:: Your objective ::
Return, word for word, the lines running from the one that contains "The spectrogram above" to the final line of the listing below.

(The records Opens)

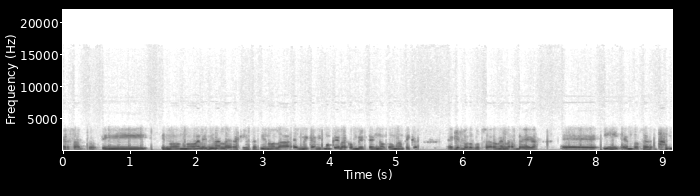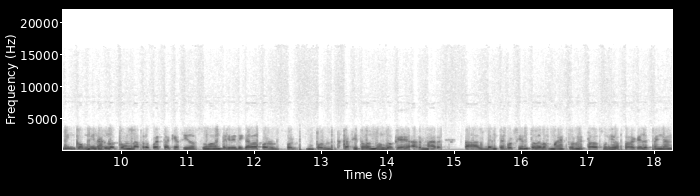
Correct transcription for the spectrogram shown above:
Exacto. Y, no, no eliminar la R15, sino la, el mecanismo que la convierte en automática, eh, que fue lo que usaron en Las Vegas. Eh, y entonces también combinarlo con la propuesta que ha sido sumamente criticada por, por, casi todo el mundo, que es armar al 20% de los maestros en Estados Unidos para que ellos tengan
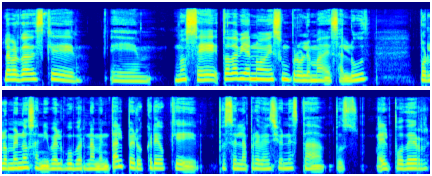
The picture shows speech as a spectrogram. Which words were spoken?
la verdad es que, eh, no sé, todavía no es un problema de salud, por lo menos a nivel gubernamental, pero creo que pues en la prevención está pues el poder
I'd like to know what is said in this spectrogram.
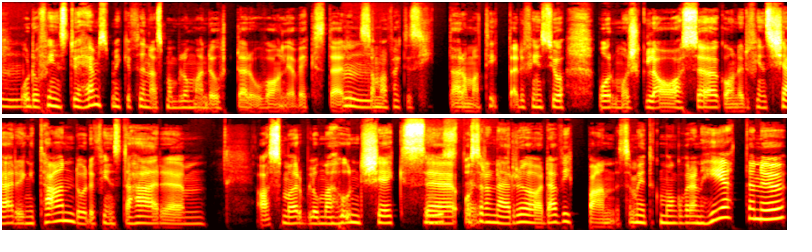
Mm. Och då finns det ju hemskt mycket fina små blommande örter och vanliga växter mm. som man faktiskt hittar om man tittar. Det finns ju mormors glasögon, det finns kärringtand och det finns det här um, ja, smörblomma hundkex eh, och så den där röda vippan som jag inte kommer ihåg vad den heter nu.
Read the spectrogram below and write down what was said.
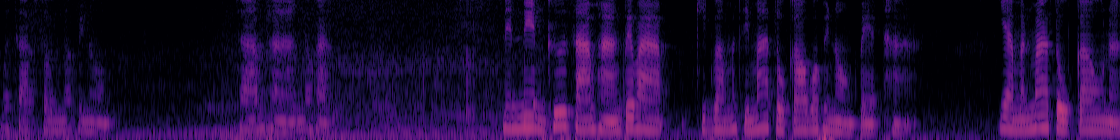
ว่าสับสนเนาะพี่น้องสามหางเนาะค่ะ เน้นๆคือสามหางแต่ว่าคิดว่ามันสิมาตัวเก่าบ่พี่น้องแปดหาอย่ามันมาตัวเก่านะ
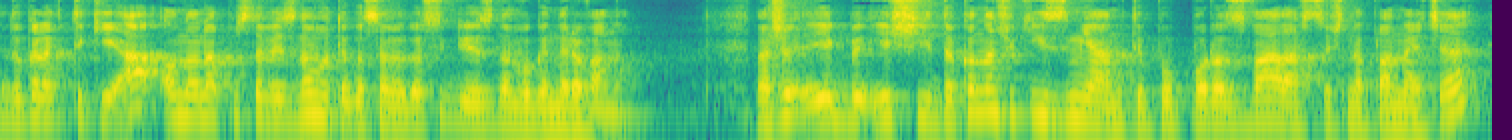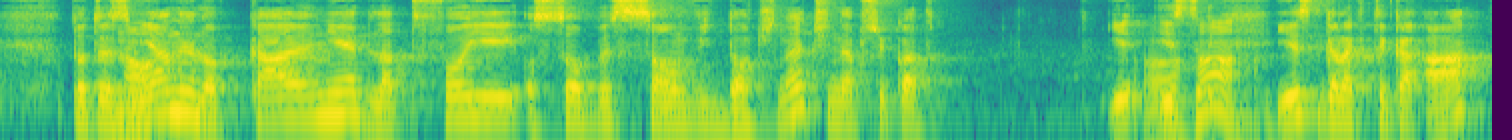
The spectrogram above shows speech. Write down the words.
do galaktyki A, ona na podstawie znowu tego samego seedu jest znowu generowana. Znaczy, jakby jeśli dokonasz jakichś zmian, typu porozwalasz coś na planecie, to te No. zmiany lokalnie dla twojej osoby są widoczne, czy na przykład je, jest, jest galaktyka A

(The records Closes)

:: Solution to the exercise ::
The spectrogram above shows speech. Write down the words.
do galaktyki A, ona na podstawie znowu tego samego seedu jest znowu generowana. Znaczy, jakby jeśli dokonasz jakichś zmian, typu porozwalasz coś na planecie, to te No. zmiany lokalnie dla twojej osoby są widoczne, czy na przykład je, jest, jest galaktyka A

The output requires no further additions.